FIBA Europe will support Special Olympics Europe/Eurasia (SOEE) for the second consecutive year during the Special Olympics European Basketball Week to be held 26 November-4 December, 2005 across the region.
Special Olympics will be organizing basketball activities during the week throughout the region – tournaments, clinics, exhibition matches – and involve 10,000 children and adults and male and female players with intellectual disabilities in 30 countries.
Basketball Week is the flagship event of the FIBA Europe-SOEE partnership that was established in May 2004 with the signing of an agreement of cooperation to develop basketball for players with intellectual disabilities. The benefits of the partnership are already evident with the number of Special Olympics players in Europe/Eurasia increasing from approximately 13,000 to 20,000 players.
“We are delighted that national basketball federations and professional clubs came out in force during the first Special Olympics European Basketball Week. Courts sizzled across the region as players with intellectual disabilities had a chance to play basketball,” said Michael Smith, managing director, SOEE.
“We hope the basketball world will continue to support our players so that many more people can enjoy this great sport and show that through sports people with intellectual disabilities can be included more in society,” he added.
“FIBA Europe is happy to support the Special Olympics European Basketball Week because it represents an opportunity for FIBA Europe to fulfill its mandate to promote basketball, in all its forms, throughout the region,” said Nar Zanolin, secretary general, FIBA Europe.
“We want more people with intellectual disabilities of all ages and abilities to have a chance to experience the thrill of a sport that is enjoyed by us all,” he added.
Special Olympics, founded in 1968 by Eunice Kennedy Shriver, is the world’s largest year-round program of sports training and competitions for individuals with intellectual disabilities. More than 1 million athletes in over 150 countries train and compete in 26 Olympic-style summer and winter sports at local, national and international events. Through its sports programs, Special Olympics strives to provide long-term benefits to individuals’ health, self-esteem and social integration.

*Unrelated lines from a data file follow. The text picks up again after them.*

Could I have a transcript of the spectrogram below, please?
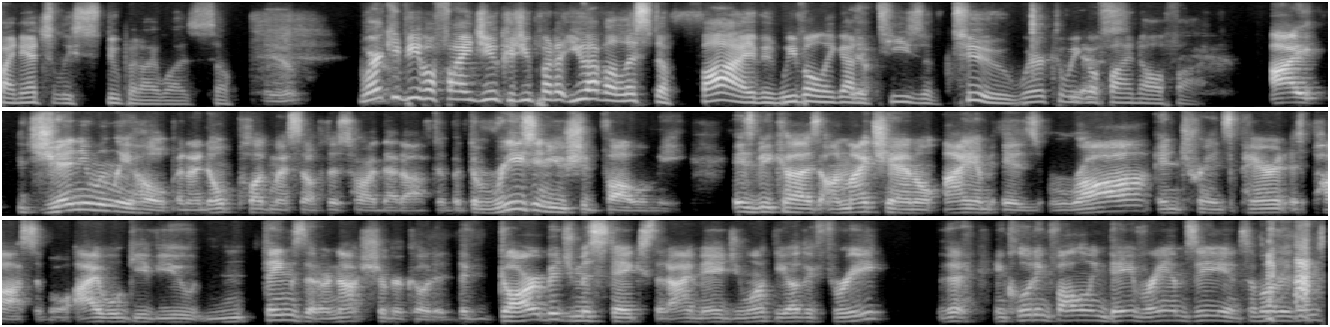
financially stupid I was. So, yeah. Where can people find you? Because you put it, you have a list of five, and we've only got yeah. a tease of two. Where can we yes. go find all five? I genuinely hope, and I don't plug myself this hard that often, but the reason you should follow me is because on my channel, I am as raw and transparent as possible. I will give you n- things that are not sugarcoated. The garbage mistakes that I made, you want the other three, the, including following Dave Ramsey and some other things,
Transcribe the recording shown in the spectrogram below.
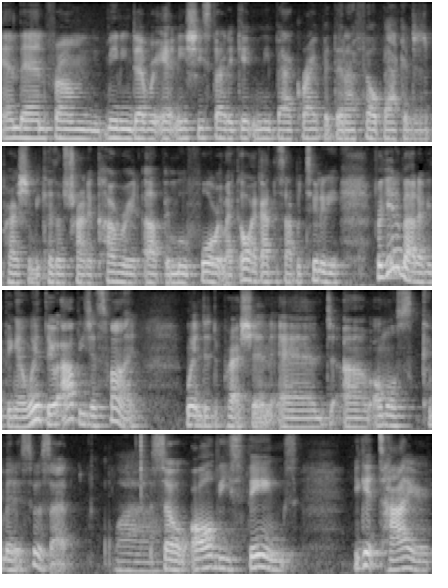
And then from meeting Debra Antney, she started getting me back right. But then I fell back into depression because I was trying to cover it up and move forward. Like, oh, I got this opportunity. Forget about everything I went through. I'll be just fine. Went into depression and um, almost committed suicide. Wow. So all these things, you get tired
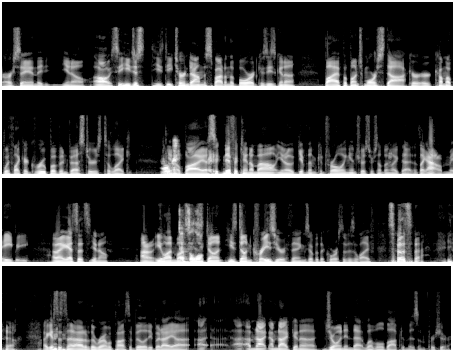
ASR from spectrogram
are saying they, you know, oh, see, he just he he turned down the spot on the board because he's gonna buy up a bunch more stock or, or come up with like a group of investors to like you know buy a significant amount you know give them controlling interest or something like that. It's like i maybe. I mean i guess that's you know i don't know elon musk has done he's done crazier things over the course of his life. So it's not you know i guess it's not out of the realm of possibility but i uh i, I i'm not i'm not gonna join in that level of optimism for sure.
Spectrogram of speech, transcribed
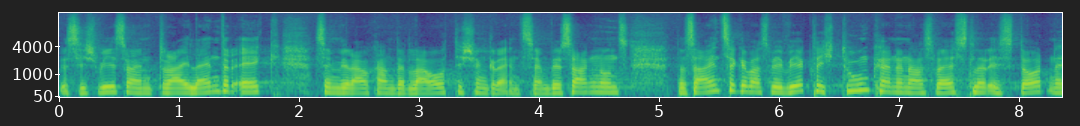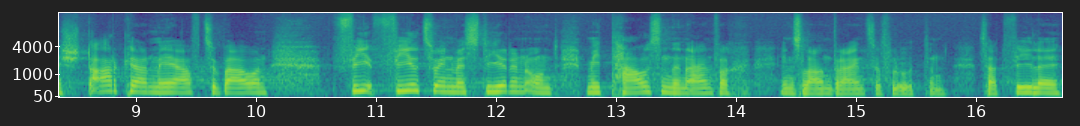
es ist wie so ein Dreiländereck, sind wir auch an der laotischen Grenze. Und wir sagen uns, das Einzige, was wir wirklich tun können als Westler, ist dort eine starke Armee aufzubauen, viel, viel zu investieren und mit Tausenden einfach ins Land reinzufluten. Es hat viele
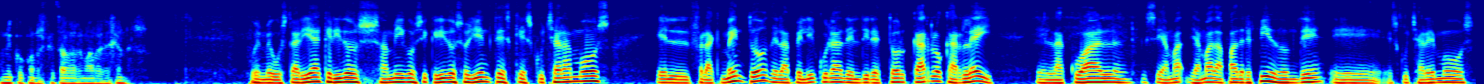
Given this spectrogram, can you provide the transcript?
único con respecto a las demás religiones. Pues me gustaría, queridos amigos y queridos oyentes, que escucháramos el fragmento de la película del director Carlo Carley, en la cual se llama llamada Padre Pío, donde eh, escucharemos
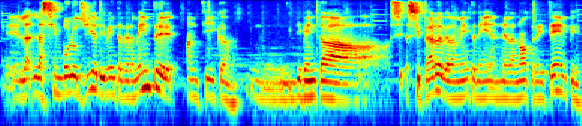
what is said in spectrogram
eh, la, la, simbologia diventa veramente antica, mh, mm, diventa, si, si, perde veramente nei, nella notte dei tempi.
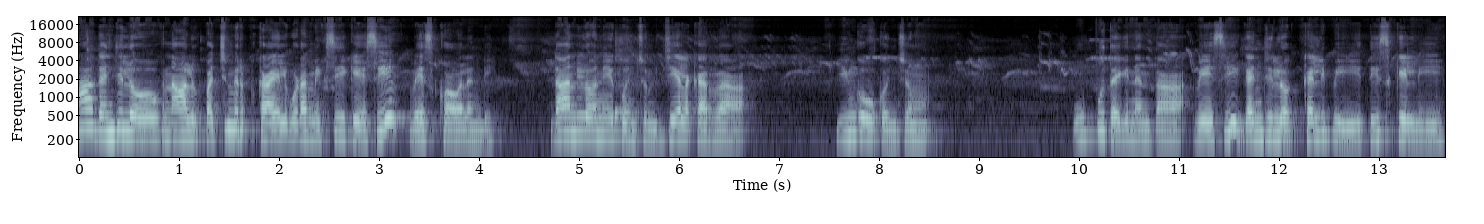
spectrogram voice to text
ఆ గంజిలో ఒక నాలుగు పచ్చిమిరపకాయలు కూడా మిక్సీకి వేసి వేసుకోవాలండి. దానిలోనే కొంచెం జీలకర్ర ఇంగువ కొంచెం ఉప్పు తగినంత వేసి గంజిలో కలిపి తీసుకెళ్ళి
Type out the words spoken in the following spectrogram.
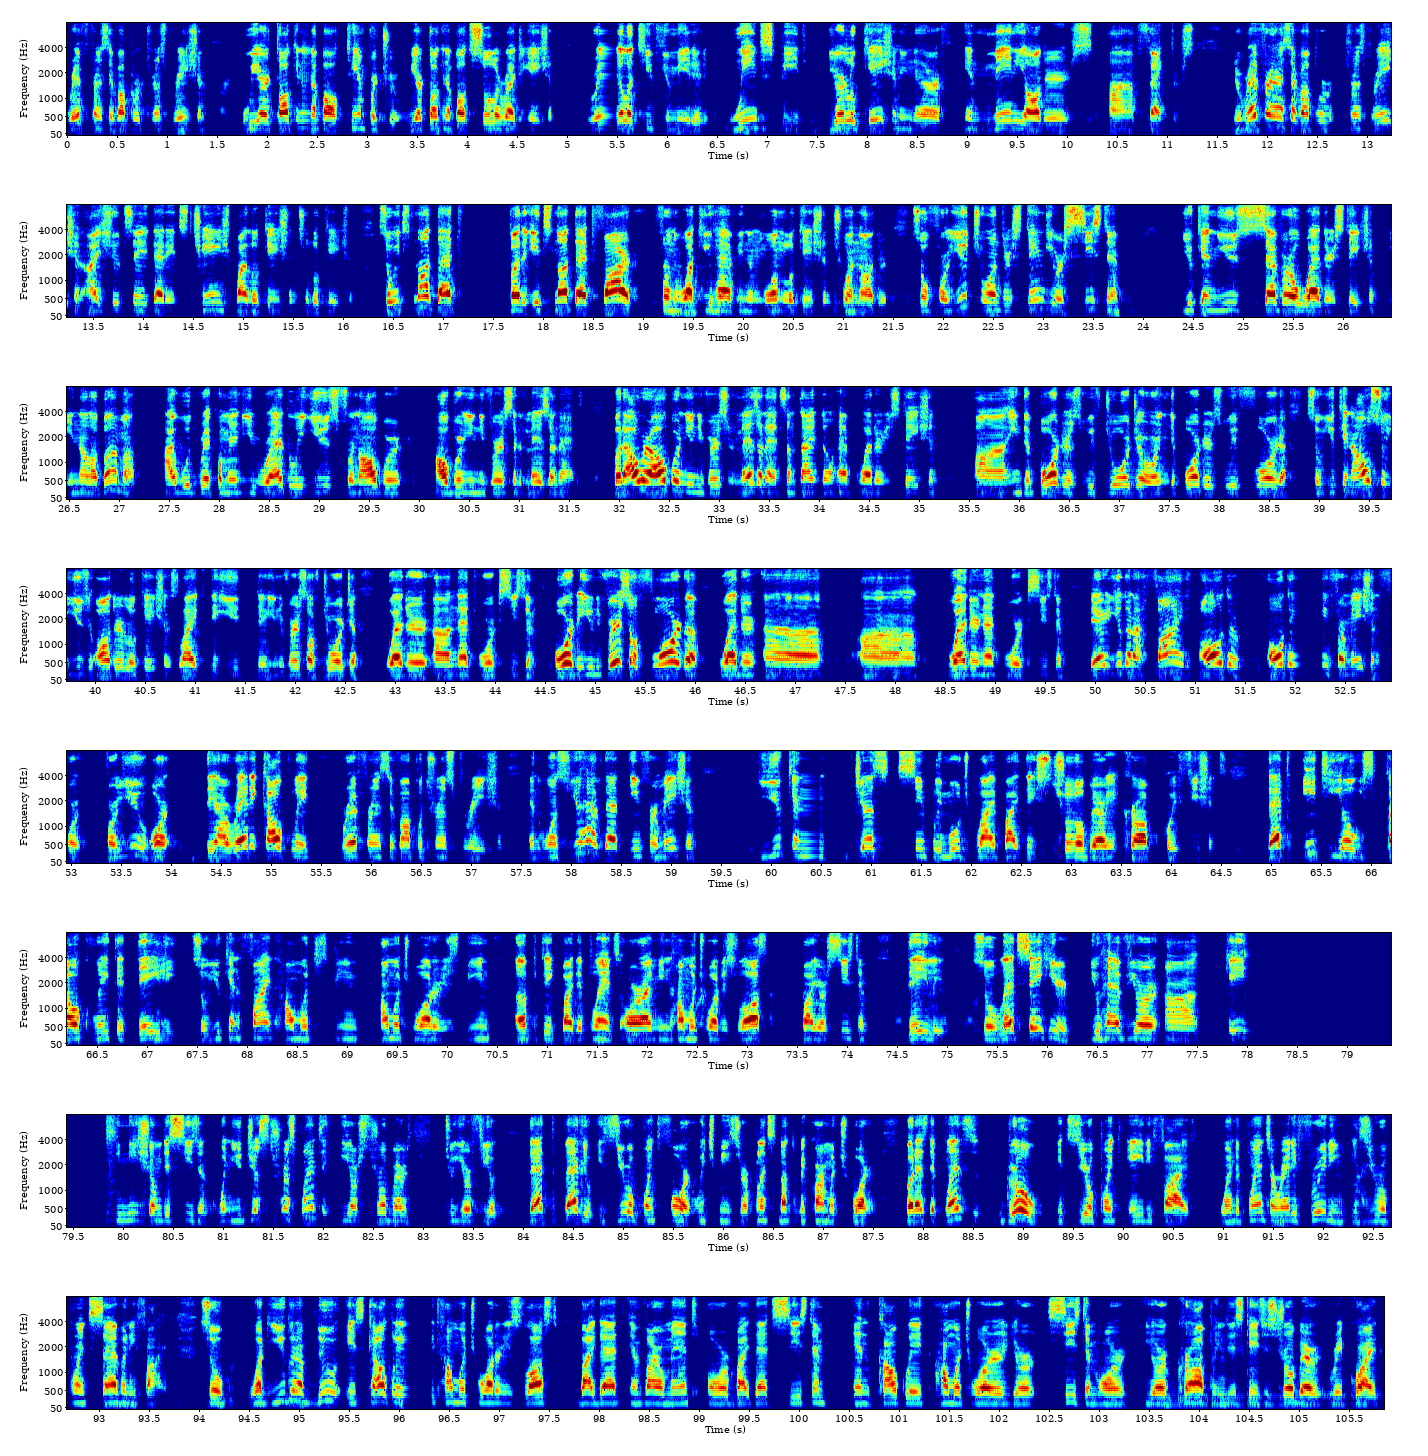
reference evapotranspiration, we are talking about temperature, we are talking about solar radiation, relative humidity, wind speed, your location in the earth, and many other uh, factors. The reference evapotranspiration, I should say that it's changed by location to location. So it's not that, but it's not that far from what you have in one location to another. So for you to understand your system, you can use several weather stations. In Alabama, I would recommend you readily use from Auburn, Auburn University Mesonet. But our Auburn University Mesonet sometimes don't have weather station uh, in the borders with Georgia or in the borders with Florida. So you can also use other locations like the, the University of Georgia weather uh, network system or the University of Florida weather uh, uh, weather network system. There you're gonna find all the all the information for for you or they already calculate reference evapotranspiration. And once you have that information, you can just simply multiply by the strawberry crop coefficients. That ETO is calculated daily, so you can find how much is being, how much water is being uptake by the plants, or I mean, how much water is lost by your system daily. So let's say here you have your uh, KC initial in the season when you just transplanted your strawberries to your field. That value is 0.4, which means your plants not require much water. But as the plants grow, it's 0.85. When the plant's already fruiting, it's 0.75. So what you're gonna do is calculate how much water is lost by that environment or by that system and calculate how much water your system or your crop, in this case, strawberry required.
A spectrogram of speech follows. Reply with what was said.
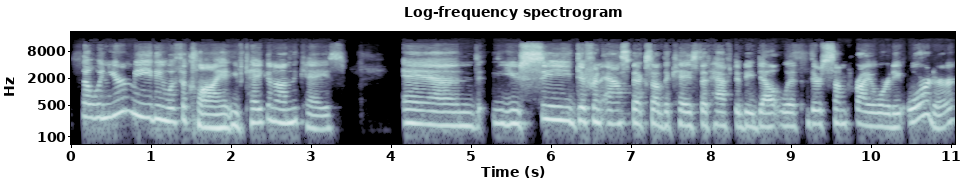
So when you're meeting with a client, you've taken on the case and you see different aspects of the case that have to be dealt with, there's some priority order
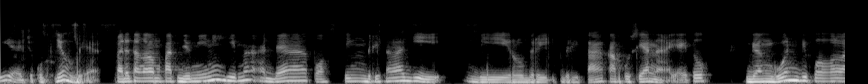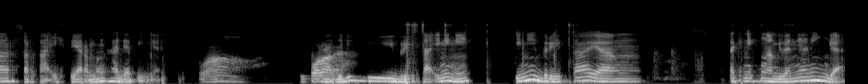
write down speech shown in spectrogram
Iya, cukup jauh ya. Pada tanggal 4 Juni ini Hima ada posting berita lagi di rubrik berita Kampusiana, yaitu gangguan bipolar serta ikhtiar menghadapinya. Wow, Nah, bipolar ya? jadi di berita ini nih, ini berita yang teknik pengambilannya nih nggak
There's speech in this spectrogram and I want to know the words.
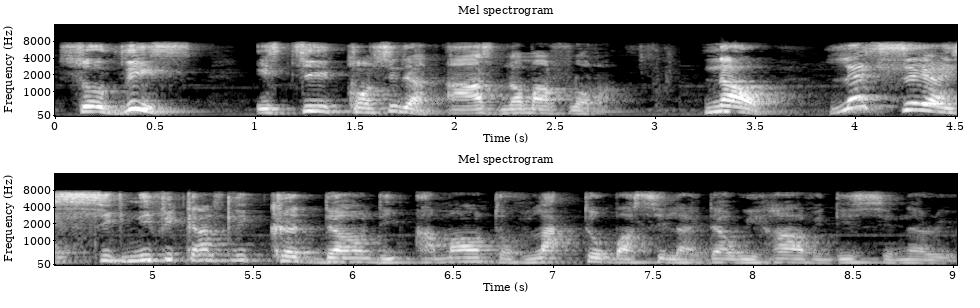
So this is still considered as normal flora. Now, let's say I significantly cut down the amount of Lactobacilli that we have in this scenario.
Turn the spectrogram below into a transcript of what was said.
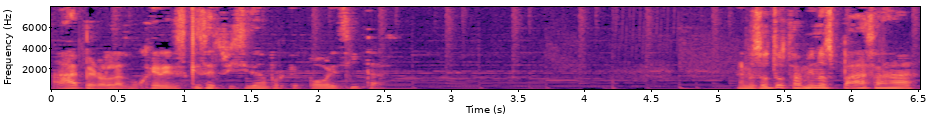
Ah, pero las mujeres es que se suicidan porque pobrecitas. A nosotros también nos pasa.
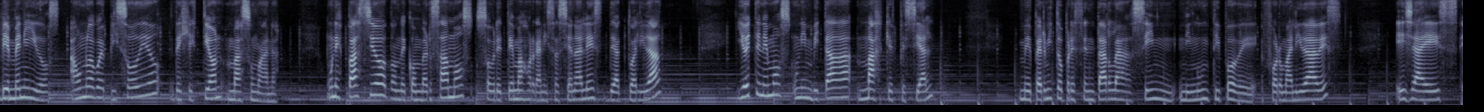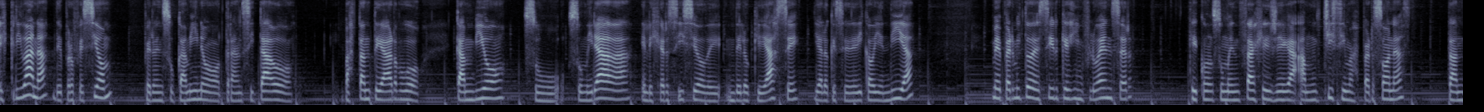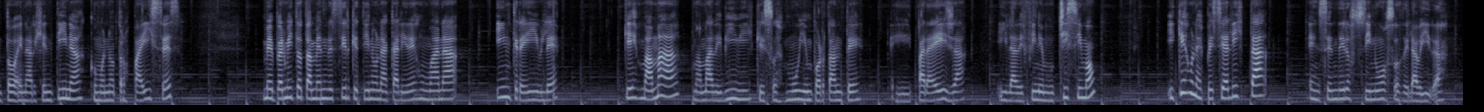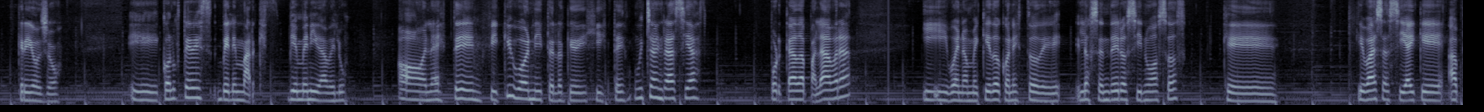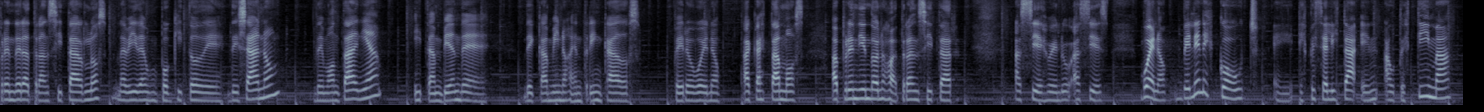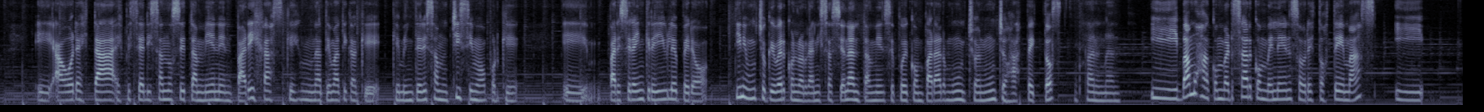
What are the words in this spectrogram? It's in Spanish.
Bienvenidos a un nuevo episodio de Gestión Más Humana, un espacio donde conversamos sobre temas organizacionales de actualidad y hoy tenemos una invitada más que especial. Me permito presentarla sin ningún tipo de formalidades. Ella es escribana de profesión, pero en su camino transitado bastante arduo cambió su, mirada, el ejercicio de, de lo que hace y a lo que se dedica hoy en día. Me permito decir que es influencer, que con su mensaje llega a muchísimas personas, tanto en Argentina como en otros países. Me permito también decir que tiene una calidez humana increíble, que es mamá, mamá de Vivi, que eso es muy importante eh, para ella y la define muchísimo, y que es una especialista en senderos sinuosos de la vida, creo yo. Eh, con ustedes, Belén Márquez. Bienvenida, Belú. Hola, Stenfi, qué bonito lo que dijiste. Muchas gracias por cada palabra. Y bueno, me quedo con esto de los senderos sinuosos, que, que vaya si hay que aprender a transitarlos. La vida es un poquito de, de llano, de montaña y también de, de caminos entrincados. Pero bueno, acá estamos aprendiéndolos a transitar. Así es, Belú, así es. Bueno, Belén es coach, eh, especialista en autoestima. Eh, ahora está especializándose también en parejas, que es una temática que, me interesa muchísimo porque eh, parecerá increíble, pero tiene mucho que ver con lo organizacional también, se puede comparar mucho en muchos aspectos. Totalmente. Y vamos a conversar con Belén sobre estos temas. Y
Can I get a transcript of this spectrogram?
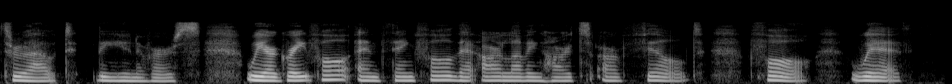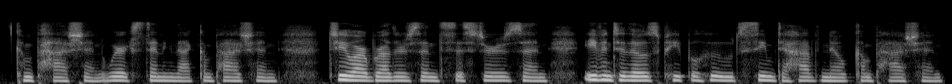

Special Olympics and Paralympics are two separate organizations recognized by the International Olympic Committee (IOC). Special Olympics provides sports opportunities for individuals with intellectual disabilities of all ability levels. Paralympics provides sports opportunities for elite-level athletes with disabilities.